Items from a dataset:
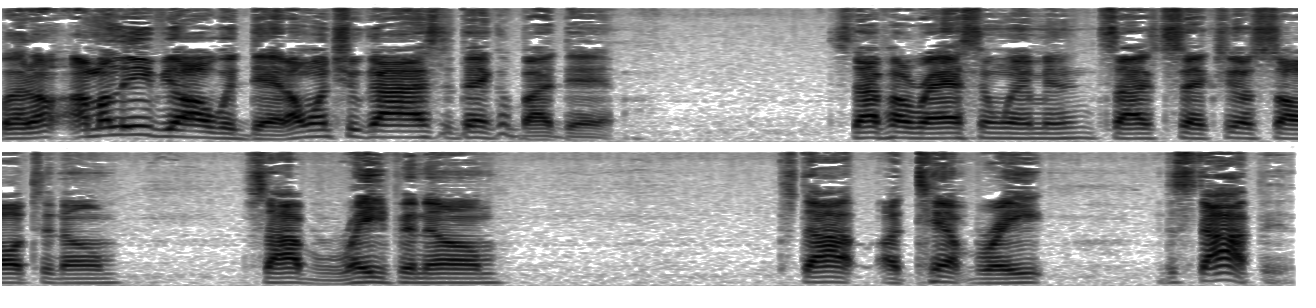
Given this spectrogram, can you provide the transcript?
But I'm going to leave y'all with that. I want you guys to think about that. Stop harassing women, stop sexual assaulting them Stop raping them. Stop attempt rape. To Stop it.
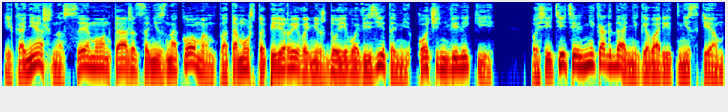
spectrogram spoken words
и, конечно, Сэму он кажется незнакомым, потому что перерывы между его визитами очень велики. Посетитель никогда не говорит ни с кем,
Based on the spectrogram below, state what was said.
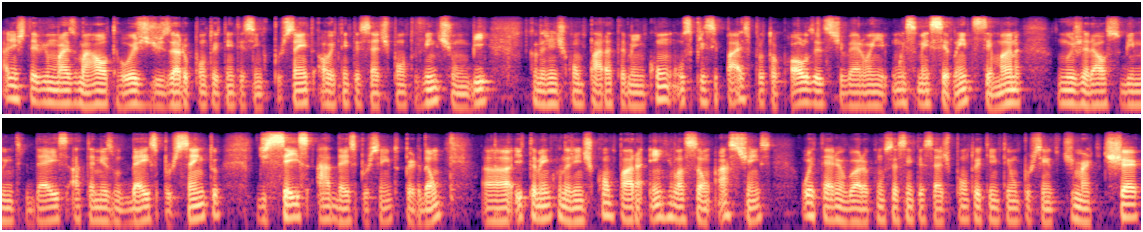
a gente teve mais uma alta hoje de 0,85% a 87,21 bi. Quando a gente compara também com os principais protocolos, eles tiveram aí uma excelente semana, no geral subindo entre 10 até mesmo 10%, de 6 a 10%, perdão. Uh, e também quando a gente compara em relação às chains, o Ethereum agora com 67,81% de market share.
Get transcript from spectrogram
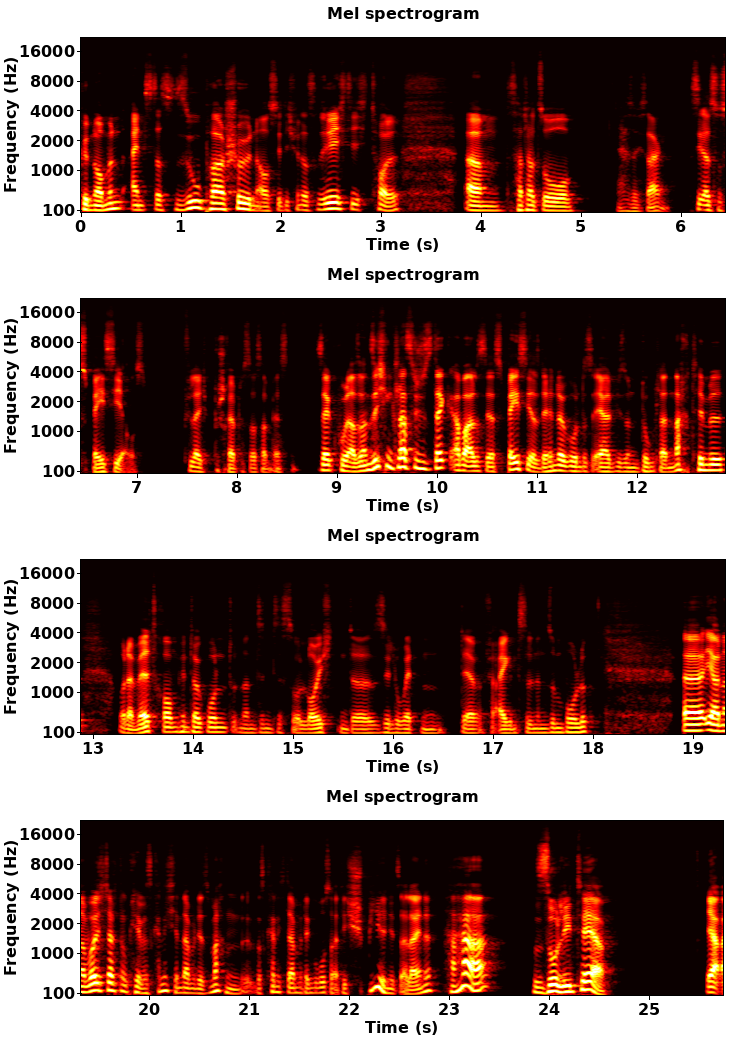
genommen, eins, das super schön aussieht. Ich finde das richtig toll. Ähm, das hat halt so, ja, soll ich sagen, sieht halt so spacey aus. Vielleicht beschreibt es das am besten. Sehr cool. Also an sich ein klassisches Deck, aber alles sehr spacey. Also der Hintergrund ist eher halt wie so ein dunkler Nachthimmel oder Weltraumhintergrund und dann sind das so leuchtende Silhouetten der einzelnen Symbole. Äh, ja, und dann wollte ich dachten, okay, was kann ich denn damit jetzt machen? Was kann ich damit denn großartig spielen jetzt alleine? Haha, Solitär. Ja,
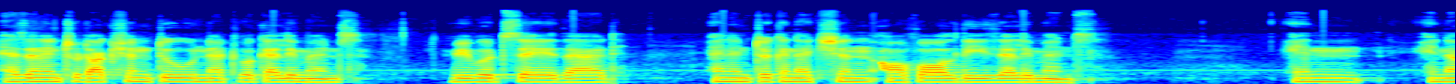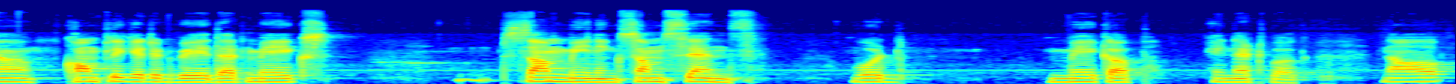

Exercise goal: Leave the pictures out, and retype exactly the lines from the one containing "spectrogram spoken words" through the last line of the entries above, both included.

Exercise solution:
spectrogram spoken words
и, конечно, Сэму он кажется незнакомым, потому что перерывы между его визитами очень велики. Посетитель никогда не говорит ни с кем,
Based on the spectrogram below, state what was said.
a gente teve mais uma alta hoje de 0,85% a 87,21 bi. Quando a gente compara também com os principais protocolos, eles tiveram aí uma excelente semana, no geral subindo entre 10 até mesmo 10%, de 6 a 10%, perdão. Uh, e também quando a gente compara em relação às chains, o Ethereum agora com 67,81% de market share.
Get transcript from spectrogram
genommen, eins, das super schön aussieht. Ich finde das richtig toll. Ähm, das hat halt so, ja, soll ich sagen, sieht halt so spacey aus. Vielleicht beschreibt es das am besten. Sehr cool. Also an sich ein klassisches Deck, aber alles sehr spacey. Also der Hintergrund ist eher halt wie so ein dunkler Nachthimmel oder Weltraumhintergrund und dann sind das so leuchtende Silhouetten der einzelnen Symbole. Äh, ja, und dann wollte ich dachten, okay, was kann ich denn damit jetzt machen? Was kann ich damit denn großartig spielen jetzt alleine? Haha, Solitär. Ja,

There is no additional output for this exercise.